- Thus, appealing to the "Supreme Court" results in the nonsensical position that human life began in the womb prior to 1973 but not after 1973. It fails the same test as the "medical technology" fallacy described in the first section above: depending on when a child was born, the court's Roe v. Wade opinion may not even have existed. In fact, prior to 1789, SCOTUS didn't even exist.
- As well, the Supreme Court's jurisdiction ends at the United States. Obviously, the majority of the human population is not subject to SCOTUS verdicts. Appealing to a single country's legal verdict as the benchmark for a philosophical argument for all of humanity is self-defeating when the court itself does not claim to govern all humanity.
- In an ironic twist, Planned Parenthood doesn't even embrace verdicts of the Supreme Court.
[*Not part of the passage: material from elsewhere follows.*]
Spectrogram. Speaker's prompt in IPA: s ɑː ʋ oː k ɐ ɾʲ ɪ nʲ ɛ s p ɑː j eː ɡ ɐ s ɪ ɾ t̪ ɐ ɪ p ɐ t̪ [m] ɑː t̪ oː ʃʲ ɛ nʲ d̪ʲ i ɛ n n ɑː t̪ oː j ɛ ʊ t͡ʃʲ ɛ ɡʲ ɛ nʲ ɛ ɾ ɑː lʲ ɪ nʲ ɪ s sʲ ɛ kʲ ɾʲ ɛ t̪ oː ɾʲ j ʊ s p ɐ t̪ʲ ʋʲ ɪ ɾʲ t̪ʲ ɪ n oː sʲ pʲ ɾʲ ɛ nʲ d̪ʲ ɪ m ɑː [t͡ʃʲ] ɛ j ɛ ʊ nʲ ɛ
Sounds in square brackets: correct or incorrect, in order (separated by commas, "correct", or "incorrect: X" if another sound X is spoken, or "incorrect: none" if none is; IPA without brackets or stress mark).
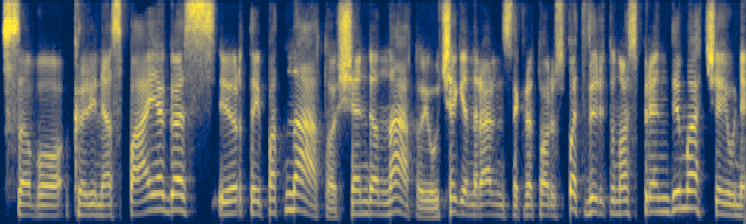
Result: incorrect: n, correct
For example, in 2014, SCOTUS upheld a federal abortion ban involving second trimester pregnancies. PP immediately sent out a press release which stated: "Planned Parenthood Federation of America (PPFA) denounced the ruling."
It's not difficult to refute arguments built on shaky ground as we can see here. It may be a bigger challenge simply to find a mind willing to permit his/her views to pass scrutiny.
Regarding the matter of abortion, I would suggest the discussion must always be founded on whether or not that which is in the womb is a human life. Biological arguments are effective here. It is no secret that the when a zygote is formed at conception, the baby has a unique DNA, distinct from the mother. Even the government admits this:
The zygote contains all of the genetic information (DNA) needed to become a baby. Half the DNA comes from the mother's egg and half from the father's sperm. Fetal Development, U.S. National Library of Medicine, 2013) (see more references at Life begins at conception, science teaches, Live Action News)The NLM is ironically part of the U.S. Department of Health and Human Services––the government entity that admitted oral contraceptives increase cancer risk in women. And here it admits the unique DNA identity of the enwombed infant from conception.
Building on the science from a philosophical perspective, we can observe the beginning of the life process with the merger of the egg and sperm (the zygote). And we can observe continuity from that stage until a person passes away. To assign human life's beginning at some other point along the empirical timeline inevitably proves arbitrary, inconsistent, and fails scrutiny. For some examples of these flawed arguments here at TCV, see Replies to Planned Parenthood arguments or Notre Dame professor's flawed argument for abortion.